Please do not feel compelled to write a letter if it is something that you do not want to do.

Writing a letter is not for me, it’s for Erin. And all the other lives that have been stolen at the hands of a cold-blooded murderers, such as Conrad Engweiler.

Engweiler has been a manipulator and liar since a very young age. This has not changed. He is still lying and manipulating. He is manipulating the system to get it to go in his favor. He searches and searches for any loophole he thinks may gain him freedom. He has spent his entire 24 years behind bars feeling sorry for himself. The last 24 years has been about HIM. Not the beautiful 16 year old that he murdered.

Below is the information on where to send a letter to the Oregon Board of Parole and Post Prison Supervision.

Please send your letter as an attachment when emailing, as each letter is printed and read by each side. You also do not have to include your full name at the end of your letter.

Oregon Board of Parole

And Post-Prison Supervision

Salem, Oregon

Inmates name: Conrad Engweiler

SID#: 8589408

Hearing Date: May 13th, 2014

Please mail or email the documents to me at the addresses listed below.

Debbie Wojciechowski, Victims' Specialist

Oregon Board of Parole and Post-Prison Supervision

2575 Center St NE, Suite 100, Salem, OR 97301-4621

Fax: 503-373-7558

Email: This email address is being protected from spambots. You need JavaScript enabled to view it.

The day Engweiler killed Erin; he gave her a life sentence that was not handed down by a Judge, but by his own hands. That very same day, he handed down a life sentence to Erin’s entire family and all who love her. A life sentence that he will continue to hurt us and drag us through hell. Which he has done for 24 years now.

Thank you to each and every one of you who have read this letter. It was incredibly hard to write this, however, I feel the full story must be told. I urge you to share this letter with everyone and anyone you know, and ask them to do the same. Conrad Engweiler does NOT deserve to be released from prison. Not this year, not next year, not in 2018. He deserves to stay there for the rest of his natural life.

Please share this. The more letters the Parole Board receives in opposition of his release, the better chance we have at keeping him behind bars longer.

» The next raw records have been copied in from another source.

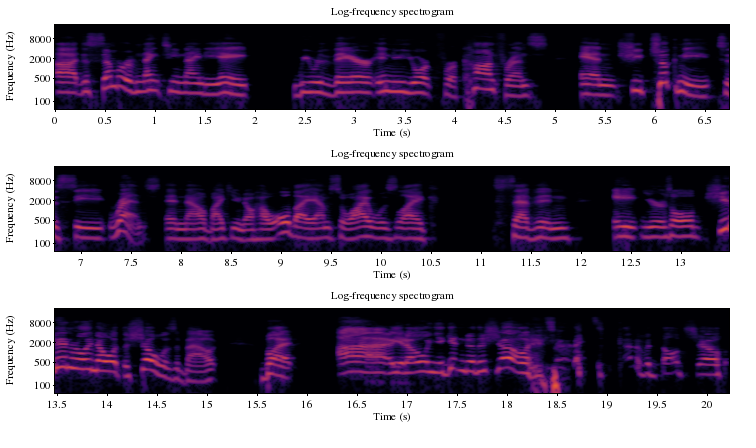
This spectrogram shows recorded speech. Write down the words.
uh, December of 1998, we were there in New York for a conference and she took me to see Rent. And now, Mike, you know how old I am. So I was like, seven, eight years old. She didn't really know what the show was about, but uh, you know, when you get into the show it's, it's kind of adult show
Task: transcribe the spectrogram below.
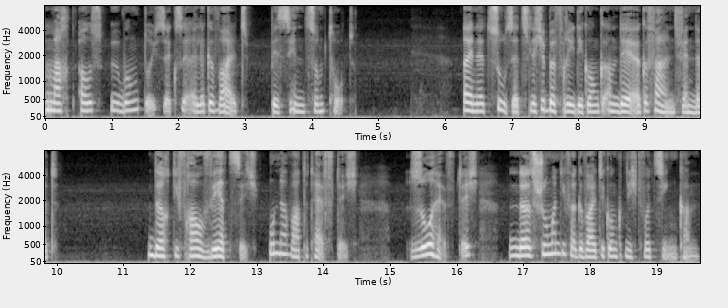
Machtausübung durch sexuelle Gewalt bis hin zum Tod. Eine zusätzliche Befriedigung, an der er Gefallen findet. Doch die Frau wehrt sich unerwartet heftig, so heftig, dass Schumann die Vergewaltigung nicht vollziehen kann.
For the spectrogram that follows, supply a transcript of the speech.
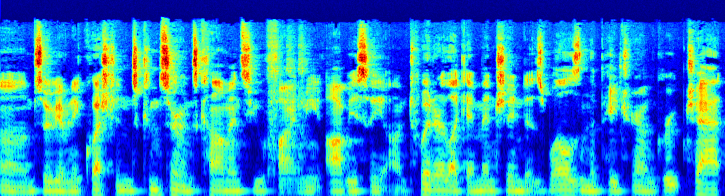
Um, so if you have any questions, concerns, comments, you'll find me obviously on Twitter, like I mentioned, as well as in the Patreon group chat.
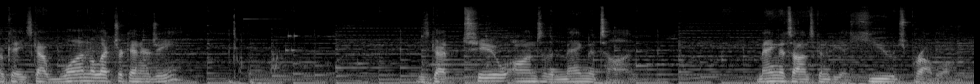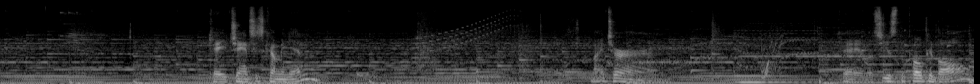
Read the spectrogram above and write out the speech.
Okay, he's got one electric energy. He's got two onto the Magneton. Magneton's going to be a huge problem. Okay, Chansey's coming in. My turn. Okay, let's use the Pokeball.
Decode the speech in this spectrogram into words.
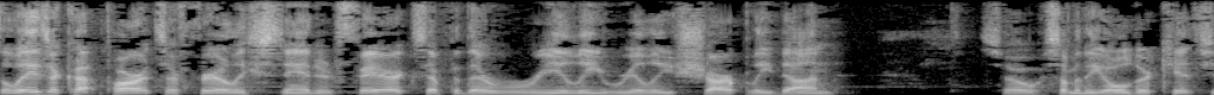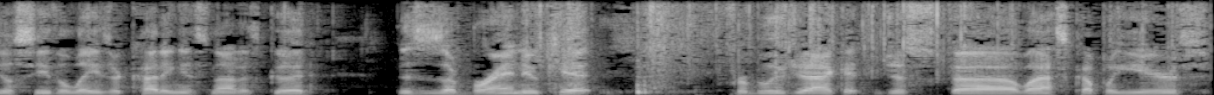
the laser cut parts are fairly standard fare, except for they're really, really sharply done. So some of the older kits, you'll see the laser cutting is not as good. This is a brand new kit for Blue Jacket, just uh, last couple years,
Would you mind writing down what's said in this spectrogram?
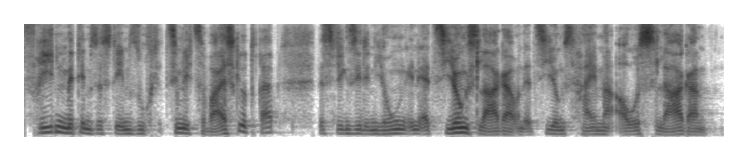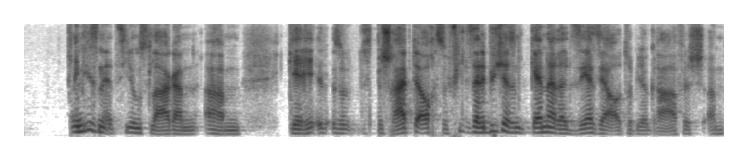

Letters to the Board of the Parole need to be received by the Oregon Board of Parole and Post Prison Supervision by May 6th at 5:00 PM.

Contract Publishing

Go to top
Template by JoomlaShine